WASHINGTON (AP) — A retired Social Security judge in West Virginia collaborated with a lawyer to improperly award disability benefits to hundreds of applicants, according to a report released Monday by congressional investigators.
The report accuses retired administrative law Judge David B. Daugherty of scheming with lawyer Eric C. Conn to approve more than 1,800 cases from 2006 to 2010.
“By 2011, Mr. Conn and Judge Daugherty had collaborated on a scheme that enabled the judge to approve, in assembly-line fashion, hundreds of clients for disability benefits using manufactured medical evidence,” said the report by the staff of the Senate Homeland Security and Governmental Affairs Committee.

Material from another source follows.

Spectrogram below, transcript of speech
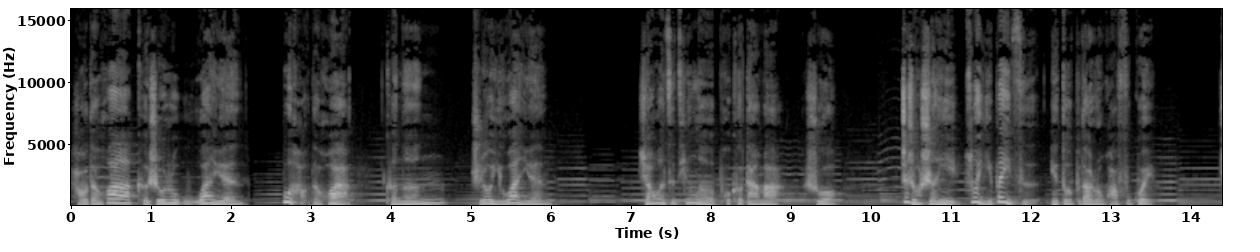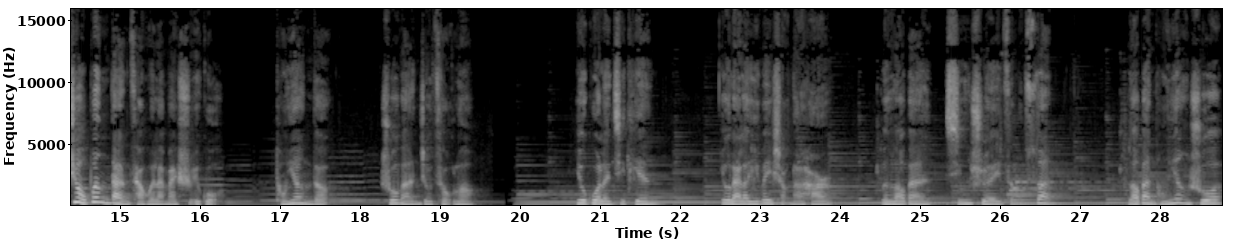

“The report describes how one lawyer, several judges and a group of doctors took advantage of the situation and exploited the program for their own personal benefit,” Sen. Tom Coburn, R-Okla., said at a committee hearing Monday. “Together, they moved hundreds of claimants onto the disability rolls based on manufactured medical evidence and boilerplate decisions. As a result they saw millions of dollars flow their way, promotions at work and had bad behavior ignored.”
Conn runs a law firm specializing in disability cases in Stanville, Ky., near the West Virginia border. Daugherty, who was a judge based in Huntington, W.Va., retired in 2011 after questions were raised about his relationship with Conn, the report said.
Two doctors who did work for Conn’s clients told the committee that they are honest doctors with nothing to hide, though one doctor, Srinivas M. Ammisetty, said it was a mistake for him to sign medical forms that Conn’s office had filled out for him. A third doctor, David P. Herr of West Union, Ohio, declined to answer senators’ questions, invoking his constitutional right against self-incrimination.
According to the report, the Social Security Administration paid Conn’s firm more than $4.5 million in attorney fees from cases heard by Daugherty from 2006 to 2010. In 2010, Conn was the third highest-paid disability lawyer in the country, the report said.
Investigators reviewed Daugherty’s bank records and found $96,000 in unexplained cash deposits, the report said.
“From 2003 to 2011, Judge Daugherty’s bank records contain regularly occurring cash deposits totaling $69,800, the source of which is unexplained in the judge’s financial disclosure forms,” the report said. “From 2007 to 2011, his daughter’s bank records list similar cash deposits totaling another $26,200. When asked about the $96,000 in cash deposits, Judge Daugherty refused to explain their origin or the source of the funds.”
Neither Daugherty nor Conn could be reached for comment. Both men were scheduled to testify Monday at a committee hearing.
Justice Department spokesman Brian Fallon declined to comment on whether the Justice Department is conducting a criminal probe of the matter.
Questions about Daugherty’s relationship with Conn were first raised by The Wall Street Journal in 2011.
Nearly 11 million disabled workers, spouses and children get Social Security disability benefits. That’s a 45 percent increase from a decade ago. The average monthly benefit for a disabled worker is $1,130.
An additional 8.3 million people get Supplemental Security Income, a separately funded disability program for low-income people.
In order to qualify, people are supposed to have disabilities that prevent them from working and are expected to last at least a year or result in death.
Social Security disability claims are first processed through a network of local Social Security Administration field offices and state agencies called Disability Determination Services. About two-thirds of initial claims are rejected, according to agency statistics.
If your claim is rejected, you can ask the field office or state agency to reconsider. If your claim is rejected again, you can appeal to an administrative law judge, who is employed by Social Security.
The average processing time for a hearing before a judge is a little longer than a year, according to the agency. Daugherty approved claims for Conn’s clients in as little as 30 days, the report said.
Associated Press writer Pete Yost contributed to this report.